So, go easy. Pick the right setting. Find a knowledgeable guide, a therapist, a shaman, or a wiling friend who can help make sense of your new experiences. Give yourself time.

There’s one irrepressible cliché about the psychedelic experience: a feeling of pure love for all creatures, an understanding of our complete interconnectivity, a sense of being one with all that is, from the tiniest quark to the largest galaxy.

So, yes—turn on, tune in, and drop out of a world that constantly pulls our attention from this sense of unity.
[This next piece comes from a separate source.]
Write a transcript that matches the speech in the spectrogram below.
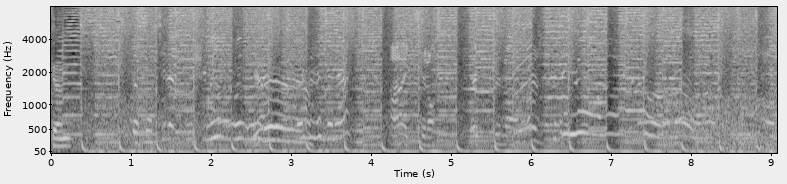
T'as senti la touche Oui, oui. Yeah. Je. Ah, excellent. Excellent. Ah, je- C'est lourd, lourd, lourd.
Maybe together we can dismantle our old, divisive structures and create a psychedelic world—one of openness, support, and love.


3 Tips if You Try Psychedelics

The first time I did ’shrooms I broke one of the fundamental rules. (Yeah, not the obvious illegal one, but the one meant to guide folks through the experience, especially someone like me—a noob.) I was on my first trip to Mardi Gras in New Orleans. People everywhere. Floats. Masks. Colors. Crowds. Alcohol. Street fights. Crowds. Not good.

My subsequent psychonautical excursions have been better, largely because I’ve followed these rules:

  1. Set and setting matter.

    This is the fundamental rule to every psychedelic experience, as best outlined by Harvard psychedelic researchers Timothy Leary, Ralph Metzner and Richard Alpert (better known as Ram Dass) in their seminal work, The Psychedelic Experience: A Manual Based on The Tibetan Book of the Dead. Set and setting matter. What is your mindset and what is the setting, the ambience of your physical space?

  1. Know your metaphorical farmer.

    If you decide to experiment with psychedelics for fun or healing, you will almost certainly need to source them on the street, so to speak. (Or, maybe literally.) Some of you lucky ones live where psychedelics’ legal status has changed or is changing. Your path is much easier, and you’ll be able to find a legal source. For the rest of us, it works like anything else: If you want a good car mechanic, you ask around and choose who you trust. This is like that, except the product you want is illegal. When you find a trusted source, still do your due diligence through groups such as

  2. Stock up on this supplement.

    Since psychedelics work in part by dumping a lot of serotonin, your happy chemical, into your system all at once, the resulting serotonin deficit that happens when your trip is over can feel like crap. So, take the serotonin precursor supplement 5-HTP before going to sleep, which may resupply some of that precious happiness chemical before you wake up. (You can also start taking 5-HTP several days before a trip to maximize the amount of serotonin ready to drop.) I can’t give you any real scientific backup here. All I can share is the experience of me and my friends who learned to battle the “Monday Maudlins” this way.

Bryce Edmonds is a freelance writer and sometime psychonaut living in Boise, Idaho.

Join the discussion! Have you tried psychedelic drugs—or are you interested in learning more and participating in a ceremony? We’d love to hear about your experience or get your thoughts on the topic here!

Share on facebook
Share on linkedin
Share on twitter


We are here to normalize women’s sexual health and wellness after 40, without apology.

It’s time to elevate the way we address sex in the second half of life and lift it out of society’s shadows. We’re tired of the stigma and secrecy. We’re frustrated with the lack of credible information. And we’re ready to reclaim women’s sexuality.